Some 15 years later, while working in the City of London, I was going via Liverpool Street Station when l spotted in the crowd a white “cheesecutter” and a heavily-ribboned uniform with a gold Station Warrant Officer’s crown on the sleeve. It was Mr Coley. He was in the Corps of Commissionaires and was Head Messenger for a large company based only 200 yards from my bank head office. We had been working near one another for about five years! I greeted him by saying: “Station WarrantOfficer Joe Coley, RAF Swanton Morley,” and immediately found myself wondering why I was, quite unintentionally, standing to attention in front of him, with my briefcase and folded umbrella, at the age of 34! “I don’t remember your name, laddie, but you were on National Service Course 15, weren’t you?” he said. “Well, Mr Coley, when I was a cadet I thought you were an absolute swine to us but l’ve thanked you many times since for knocking me into shape.” “You aircrew were a high-spirited and undisciplined lot,” he said, “but I had seen it all before and we knew it was essential to keep you in order.” We shook hands and I watched him walk away, looking only slightly older but still immaculate, erect and proud as ever.
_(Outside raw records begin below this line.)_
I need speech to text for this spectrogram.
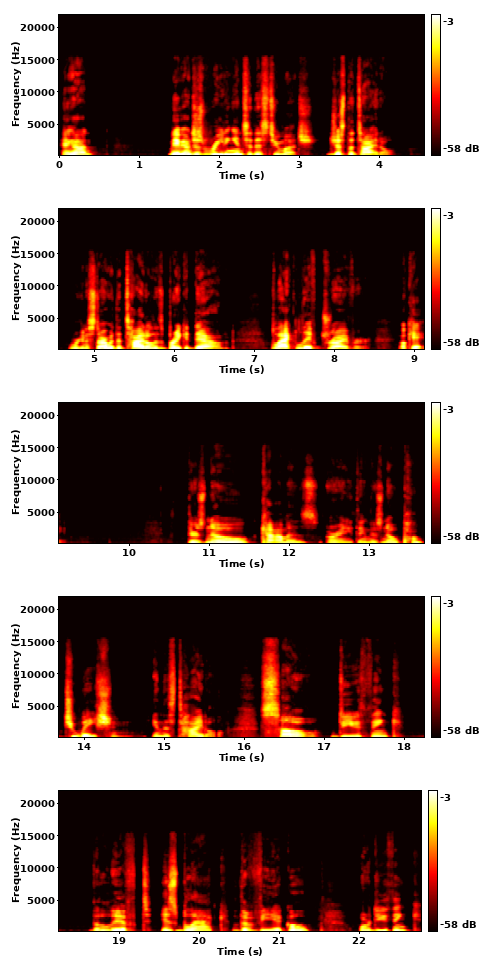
hang on. Maybe I'm just reading into this too much. Just the title. We're gonna start with the title. Let's break it down. Black Lyft driver. Okay. There's no commas or anything. There's no punctuation in this title. So, do you think the Lyft is black, the vehicle, or do you think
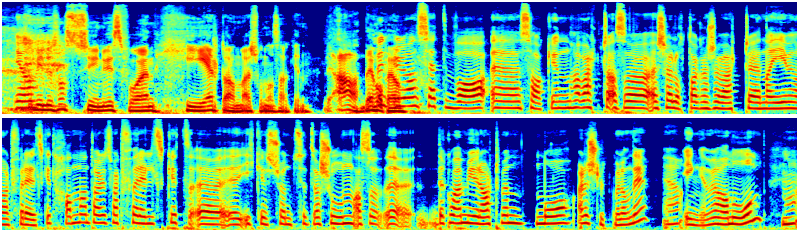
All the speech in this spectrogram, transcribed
Ja. så vil du sannsynligvis få en helt annen versjon av saken. ja, det Men jeg Men uansett hva uh, saken har vært altså Charlotte har kanskje vært eh, naiv, hun har vært forelsket. Han har antakeligvis vært forelsket, uh, ikke skjønt situasjonen. Altså, uh, det kan være mye rart, men nå er det slutt mellom de. Ja. Ingen vil ha noen. Nei.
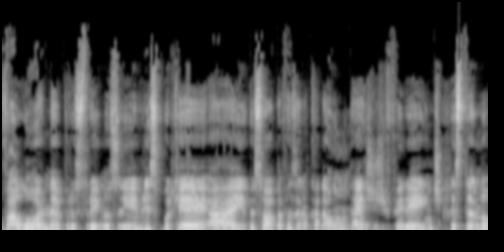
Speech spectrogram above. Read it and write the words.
valor, né, para os treinos livres, porque, ai, o pessoal tá fazendo cada um um teste diferente, testando a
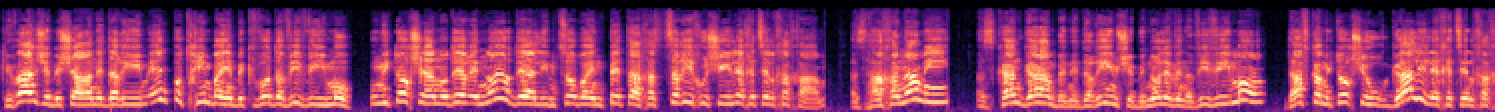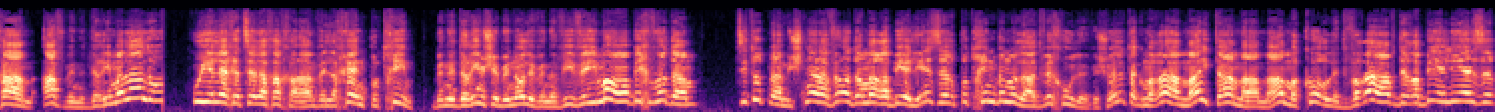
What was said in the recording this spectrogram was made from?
כיוון שבשאר הנדרים אין פותחים בהם בכבוד אביו ואמו, ומתוך שהנודר אינו יודע למצוא בהן פתח, אז צריך הוא שילך אצל חכם, אז הכא נמי, אז כאן גם בנדרים שבינו לבין אביו ואמו, דווקא מתוך שהורגל ילך אצל חכם, אף בנדרים הללו, הוא ילך אצל החכם, ולכן פותחים בנדרים שבינו לבין אביו ואמו בכבודם. ציטוט מהמשנה, ועוד אמר רבי אליעזר, פותחין בנולד וכולי. ושואלת הגמרא, מה איתה, מה, מה המקור לדבריו דרבי אליעזר,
I have so many memories of RAF Swanton Morley. The bad ones dimmed by time, the good ones remembered with warm nostalgia. At 18, our very steep learning curve; growing up as a person and an aviator at the same time; homesickness when things got rough; so many different characters from varied backgrounds binding together with one aim - to learn to fly; the keen competition for the eligible pretty girls at the Saturday night East Dereham Memorial Hall dances (never in the field of human ardour were so many chasing so few!). But above all, I remember the special comradeship and camaraderie. We all underwent the fears and anxieties of our very comprehensive, pressurised and often difficult training and of having to conform to Service discipline. But I count myself privileged and immeasurably the richer for having been through those experiences.